- Data under study
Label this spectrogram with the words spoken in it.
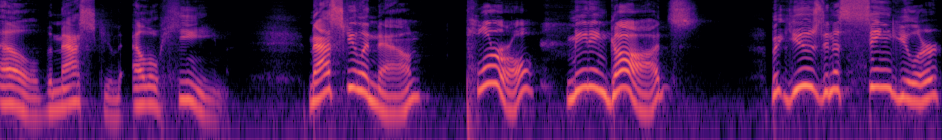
El, the masculine, Elohim. Masculine noun, plural, meaning gods, but used in a singular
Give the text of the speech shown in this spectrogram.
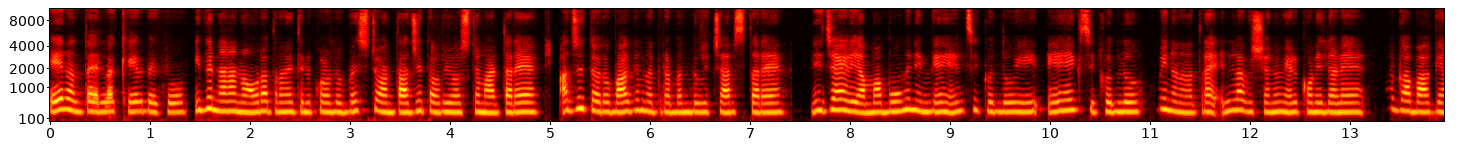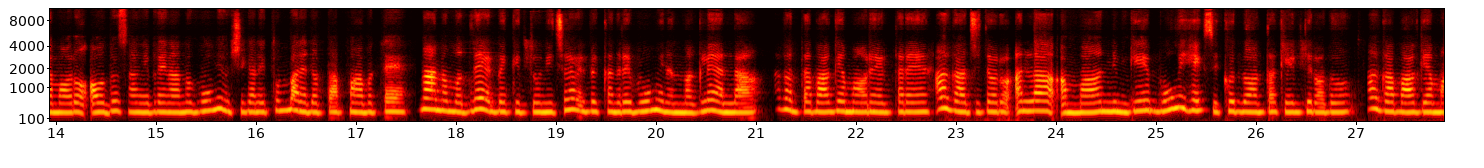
ಏನಂತ ಎಲ್ಲ ಕೇಳ್ಬೇಕು. ಇದನ್ನ ನಾನು ಅವ್ರ ಹತ್ರನೇ ತಿಳ್ಕೊಳ್ಳೋದು ಬೆಸ್ಟ್ ಅಂತ ಅಜಿತ್ ಅವರು ಯೋಚನೆ ಮಾಡ್ತಾರೆ. ಅಜಿತ್ ಅವರು ಭಾಗ್ಯಮ್ಮನ ಹತ್ರ ಬಂದು ವಿಚಾರಿಸ್ತಾರೆ. ನಿಜ ಹೇಳಿ ಅಮ್ಮ, ಭೂಮಿ ನಿಮ್ಗೆ ಹೇಗ್ ಸಿಕ್ಕಿದ್ಲು? ಹೇಗ್ ಸಿಕ್ಕಿದ್ಲು? ಭೂಮಿ ನನ್ನ ಹತ್ರ ಎಲ್ಲಾ ವಿಷಯನೂ ಹೇಳ್ಕೊಂಡಿದ್ದಾಳೆ. ಆಗ ಭಾಗ್ಯಮ್ಮ ಅವರು, ಹೌದು ಸಾಹೇಬ್ರೆ ನಾನು ಭೂಮಿ ವಿಷಯದಲ್ಲಿ ತುಂಬಾನೇ ದೊಡ್ಡ ತಪ್ಪ ಆಗ್ಬಿಟ್ಟೆ. ನಾನು ಮೊದ್ಲೇ ಹೇಳ್ಬೇಕಿತ್ತು, ನಿಜ ಹೇಳ್ಬೇಕಂದ್ರೆ ಭೂಮಿ ನನ್ ಮಗಳೇ ಅಲ್ಲ. ಹಾಗಂತ ಭಾಗ್ಯಮ್ಮ ಅವ್ರು ಹೇಳ್ತಾರೆ. ಆಗ ಅಜಿತ್ ಅಲ್ಲ ಅಮ್ಮ, ನಿಮ್ಗೆ ಭೂಮಿ ಹೇಗ್ ಸಿಕ್ಕಿದ್ಲು ಅಂತ ಕೇಳ್ತಿರೋದು? ಆಗ ಭಾಗ್ಯಮ್ಮ,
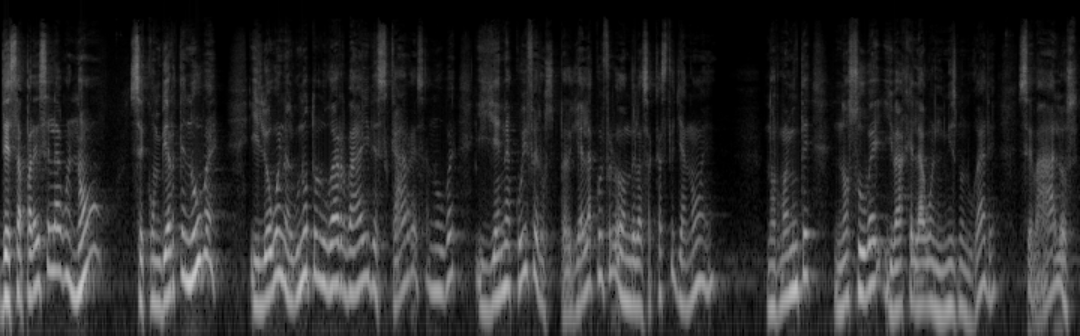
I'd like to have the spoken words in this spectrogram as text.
¿Desaparece el agua? No, se convierte en nube y luego en algún otro lugar va y descarga esa nube y llena acuíferos, pero ya el acuífero donde la sacaste ya no, ¿eh? Normalmente no sube y baja el agua en el mismo lugar, ¿eh? se va, los,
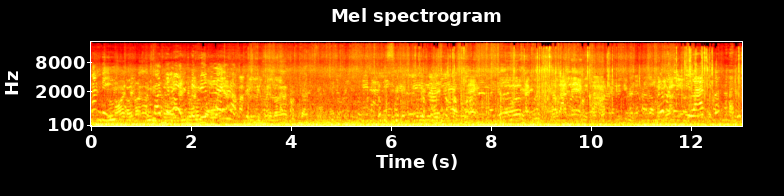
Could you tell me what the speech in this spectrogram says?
นั่นดิพอจะเรียกไม่ได้เลยหรอกไม่ว่าจะกี่ร้านที่ต้องไป แบบ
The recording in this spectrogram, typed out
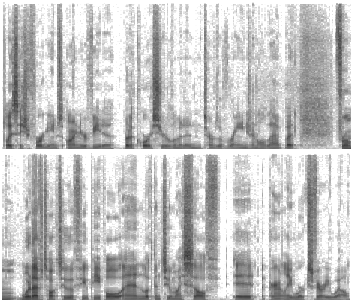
PlayStation 4 games on your Vita. But of course, you're limited in terms of range and all that. But from what I've talked to a few people and looked into myself, it apparently works very well.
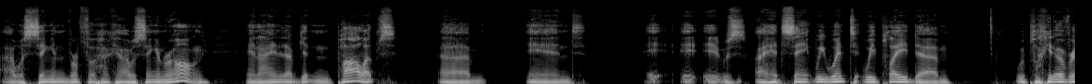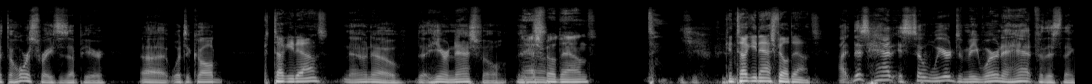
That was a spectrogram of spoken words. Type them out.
I was singing I was singing wrong and I ended up getting polyps um, and it, it, it was I had saying we went to we played um, we played over at the horse races up here uh, what's it called Kentucky Downs, no no the, here in Nashville Nashville Downs. Kentucky Nashville Downs. I, this hat is so weird to me wearing a hat for this thing.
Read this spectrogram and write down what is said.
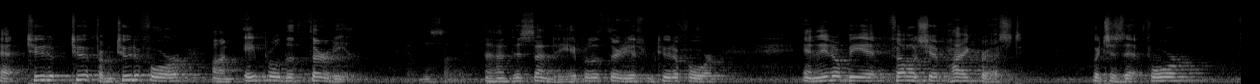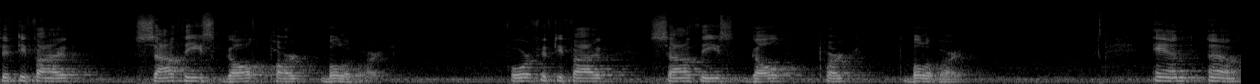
at two, to- two, from two to four on April the 30th This Sunday. uh, this Sunday, April the 30th, from 2 to 4. And it'll be at Fellowship Highcrest, which is at 4 455 Southeast Golf Park Boulevard. 455 Southeast Golf Park Boulevard. And um,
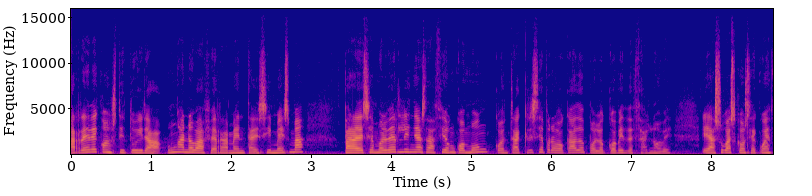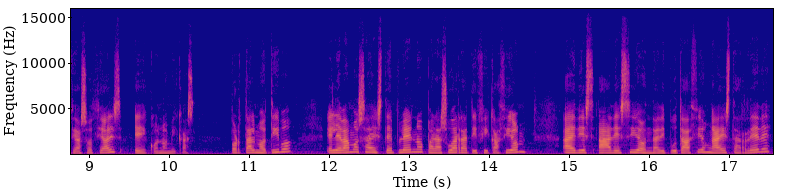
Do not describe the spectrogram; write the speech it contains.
a rede constituirá unha nova ferramenta en sí mesma para desenvolver liñas de acción común contra a crise provocado polo COVID-19 e as súas consecuencias sociais e económicas. Por tal motivo, elevamos a este pleno para a súa ratificación a adhesión da Diputación a esta rede,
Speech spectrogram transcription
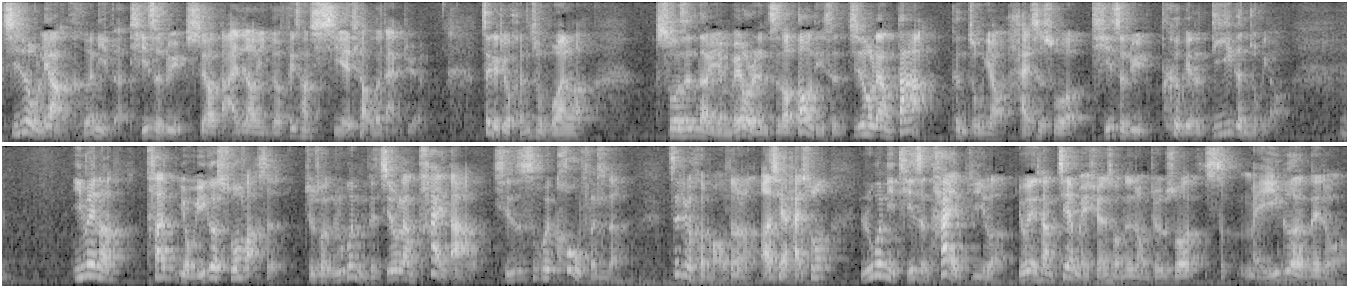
肌肉量和你的体脂率是要达到一个非常协调的感觉，这个就很主观了。说真的，也没有人知道到底是肌肉量大更重要，还是说体脂率特别的低更重要。嗯，因为呢，它有一个说法是，就是说如果你的肌肉量太大了，其实是会扣分的，这就很矛盾了。而且还说，如果你体脂太低了，有点像健美选手那种，就是说是每一个那种。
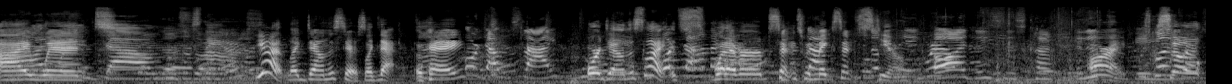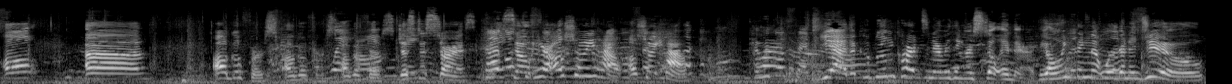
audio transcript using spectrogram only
I went, down the stairs? yeah, like down the stairs, like that, okay? Or down the slide? Or down the slide. Or It's down the- whatever sentence would make sense to you. This is kind of. Is All right. So I'll uh I'll go first. I'll go first. I'll go first. Just to start us. So here I'll show you how. I'll show you how. Can we go second? Yeah, the kaboom cards and everything are still in there. The only thing that we're gonna do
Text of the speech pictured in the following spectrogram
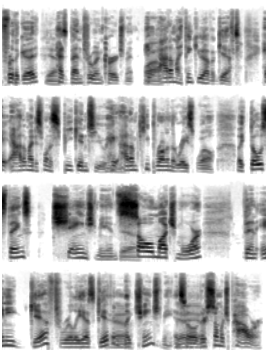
for the good Yeah. has been through encouragement. Wow. Hey, Adam, I think you have a gift. Hey, Adam, I just want to speak into you. Mm. Hey, Adam, keep running the race well. Like those things changed me and Yeah. so much more than any gift really has given Yeah. like changed me and Yeah, so yeah. there's so much power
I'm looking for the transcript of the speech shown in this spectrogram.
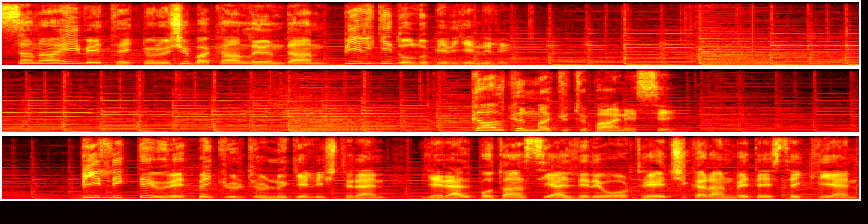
Sanayi ve Teknoloji Bakanlığı'ndan bilgi dolu bir yenilik. Kalkınma Kütüphanesi Birlikte üretme kültürünü geliştiren, yerel potansiyelleri ortaya çıkaran ve destekleyen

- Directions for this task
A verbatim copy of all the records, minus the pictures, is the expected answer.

- Written answer
Label this spectrogram with the words spoken in it.
El, the masculine, Elohim. Masculine noun, plural, meaning gods, but used in a singular
Give the text of the speech shown in this spectrogram.
ಏನಂತ ಎಲ್ಲ ಕೇಳ್ಬೇಕು. ಇದನ್ನ ನಾನು ಅವ್ರ ಹತ್ರನೇ ತಿಳ್ಕೊಳ್ಳೋದು ಬೆಸ್ಟ್ ಅಂತ ಅಜಿತ್ ಅವರು ಯೋಚನೆ ಮಾಡ್ತಾರೆ. ಅಜಿತ್ ಅವರು ಭಾಗ್ಯಮ್ಮನ ಹತ್ರ ಬಂದು ವಿಚಾರಿಸ್ತಾರೆ. ನಿಜ ಹೇಳಿ ಅಮ್ಮ, ಭೂಮಿ ನಿಮ್ಗೆ ಹೇಗ್ ಸಿಕ್ಕಿದ್ಲು? ಹೇಗ್ ಸಿಕ್ಕಿದ್ಲು? ಭೂಮಿ ನನ್ನ ಹತ್ರ ಎಲ್ಲಾ ವಿಷಯನೂ ಹೇಳ್ಕೊಂಡಿದ್ದಾಳೆ. ಆಗ ಭಾಗ್ಯಮ್ಮ ಅವರು, ಹೌದು ಸಾಹೇಬ್ರೆ ನಾನು ಭೂಮಿ ವಿಷಯದಲ್ಲಿ ತುಂಬಾನೇ ದೊಡ್ಡ ತಪ್ಪ ಆಗ್ಬಿಟ್ಟೆ. ನಾನು ಮೊದ್ಲೇ ಹೇಳ್ಬೇಕಿತ್ತು, ನಿಜ ಹೇಳ್ಬೇಕಂದ್ರೆ ಭೂಮಿ ನನ್ ಮಗಳೇ ಅಲ್ಲ. ಹಾಗಂತ ಭಾಗ್ಯಮ್ಮ ಅವ್ರು ಹೇಳ್ತಾರೆ. ಆಗ ಅಜಿತ್ ಅಲ್ಲ ಅಮ್ಮ, ನಿಮ್ಗೆ ಭೂಮಿ ಹೇಗ್ ಸಿಕ್ಕಿದ್ಲು ಅಂತ ಕೇಳ್ತಿರೋದು? ಆಗ ಭಾಗ್ಯಮ್ಮ,
I'd like to have the spoken words in this spectrogram as text.
¿Desaparece el agua? No, se convierte en nube y luego en algún otro lugar va y descarga esa nube y llena acuíferos, pero ya el acuífero donde la sacaste ya no, ¿eh? Normalmente no sube y baja el agua en el mismo lugar, ¿eh? se va, los,
Could you tell me what the speech in this spectrogram says?
นั่นดิพอจะเรียกไม่ได้เลยหรอกไม่ว่าจะกี่ร้านที่ต้องไป แบบ
The recording in this spectrogram, typed out
PlayStation 4 games on your Vita. But of course, you're limited in terms of range and all that. But from what I've talked to a few people and looked into myself, it apparently works very well.
That was a spectrogram of spoken words. Type them out.
I was singing I was singing wrong and I ended up getting polyps um, and it, it, it was I had saying we went to we played um, we played over at the horse races up here uh, what's it called Kentucky Downs, no no the, here in Nashville Nashville Downs. Kentucky Nashville Downs. I, this hat is so weird to me wearing a hat for this thing.
Read this spectrogram and write down what is said.
at two, to- two, from two to four on April the 30th This Sunday. uh, this Sunday, April the 30th, from 2 to 4. And it'll be at Fellowship Highcrest, which is at 4 455 Southeast Golf Park Boulevard. 455 Southeast Golf Park Boulevard. And um,
Do not describe the spectrogram; write the speech it contains.
a rede constituirá unha nova ferramenta en sí mesma para desenvolver liñas de acción común contra a crise provocado polo COVID-19 e as súas consecuencias sociais e económicas. Por tal motivo, elevamos a este pleno para a súa ratificación a adhesión da Diputación a esta rede,
Speech spectrogram transcription
肌肉量和你的体脂率是要达到一个非常协调的感觉，这个就很主观了。说真的，也没有人知道到底是肌肉量大更重要，还是说体脂率特别的低更重要。嗯，因为呢，它有一个说法是，就是说如果你的肌肉量太大了，其实是会扣分的，这就很矛盾了。而且还说，如果你体脂太低了，有点像健美选手那种，就是说是每一个那种。
audio transcript using spectrogram only
I went, down the stairs? yeah, like down the stairs, like that, okay? Or down the slide? Or down the slide. Or It's down the- whatever sentence would make sense to you. This is kind of. Is All right. So I'll uh I'll go first. I'll go first. I'll go first. Just to start us. So here I'll show you how. I'll show you how. Can we go second? Yeah, the kaboom cards and everything are still in there. The only thing that we're gonna do
Text of the speech pictured in the following spectrogram
for the good Yeah. has been through encouragement. Wow. Hey, Adam, I think you have a gift. Hey, Adam, I just want to speak into you. Mm. Hey, Adam, keep running the race well. Like those things changed me and Yeah. so much more than any gift really has given Yeah. like changed me and Yeah, so yeah. there's so much power
I'm looking for the transcript of the speech shown in this spectrogram.
Sanayi ve Teknoloji Bakanlığı'ndan bilgi dolu bir yenilik. Kalkınma Kütüphanesi Birlikte üretme kültürünü geliştiren, yerel potansiyelleri ortaya çıkaran ve destekleyen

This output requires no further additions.